* What this task involves
Set the pictures aside and set down only the lines from the line holding "Speech recognition task: give" through the end of the entries below, ends included.

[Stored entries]
● ● ● ● ●
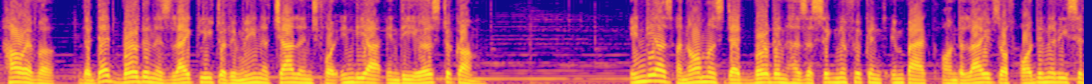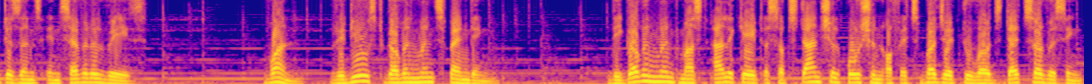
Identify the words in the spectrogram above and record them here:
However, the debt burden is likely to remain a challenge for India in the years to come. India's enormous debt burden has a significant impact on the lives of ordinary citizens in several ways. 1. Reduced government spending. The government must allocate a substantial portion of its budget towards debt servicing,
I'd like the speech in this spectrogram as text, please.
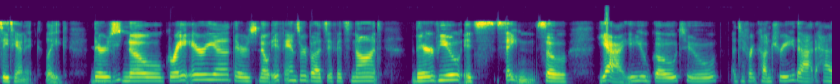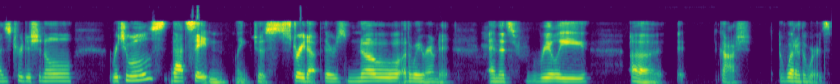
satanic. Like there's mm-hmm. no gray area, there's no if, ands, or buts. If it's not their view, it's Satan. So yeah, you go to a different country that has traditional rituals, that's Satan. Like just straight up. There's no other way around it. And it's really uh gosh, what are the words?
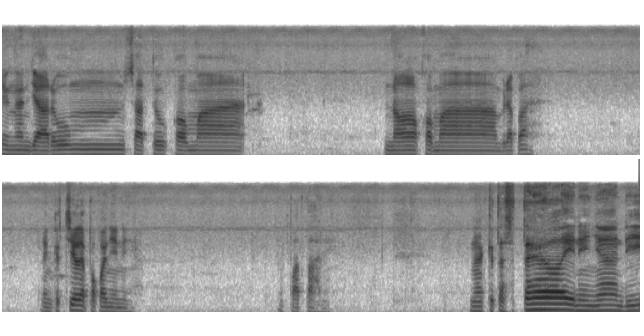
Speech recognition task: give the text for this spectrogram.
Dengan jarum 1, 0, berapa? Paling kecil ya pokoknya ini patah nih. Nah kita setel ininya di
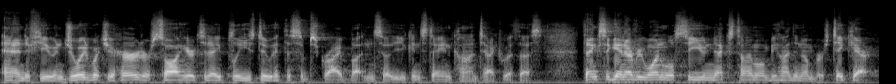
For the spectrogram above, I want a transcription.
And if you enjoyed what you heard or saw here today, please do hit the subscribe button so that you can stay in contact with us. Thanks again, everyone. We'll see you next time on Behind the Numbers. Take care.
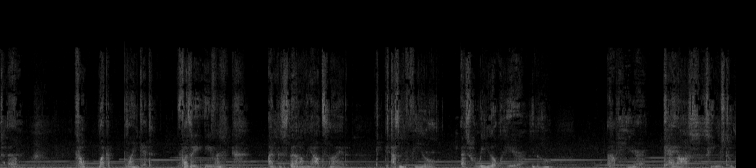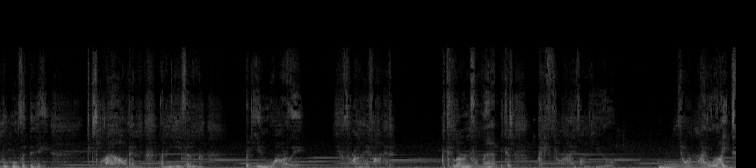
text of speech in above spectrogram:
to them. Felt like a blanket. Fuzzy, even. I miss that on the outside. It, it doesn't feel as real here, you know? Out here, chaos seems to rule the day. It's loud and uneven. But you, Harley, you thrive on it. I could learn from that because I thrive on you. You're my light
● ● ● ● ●
* Problem solution
Speech recognition task: give the text for this spectrogram.
Dengan jarum 1, 0, berapa? Paling kecil ya pokoknya ini patah nih. Nah kita setel ininya di
For the spectrogram above, I want a transcription.
And if you enjoyed what you heard or saw here today, please do hit the subscribe button so that you can stay in contact with us. Thanks again, everyone. We'll see you next time on Behind the Numbers. Take care.
text of speech in above spectrogram:
to them. Felt like a blanket. Fuzzy, even. I miss that on the outside. It, it doesn't feel as real here, you know? Out here, chaos seems to rule the day. It's loud and uneven. But you, Harley, you thrive on it. I could learn from that because I thrive on you. You're my light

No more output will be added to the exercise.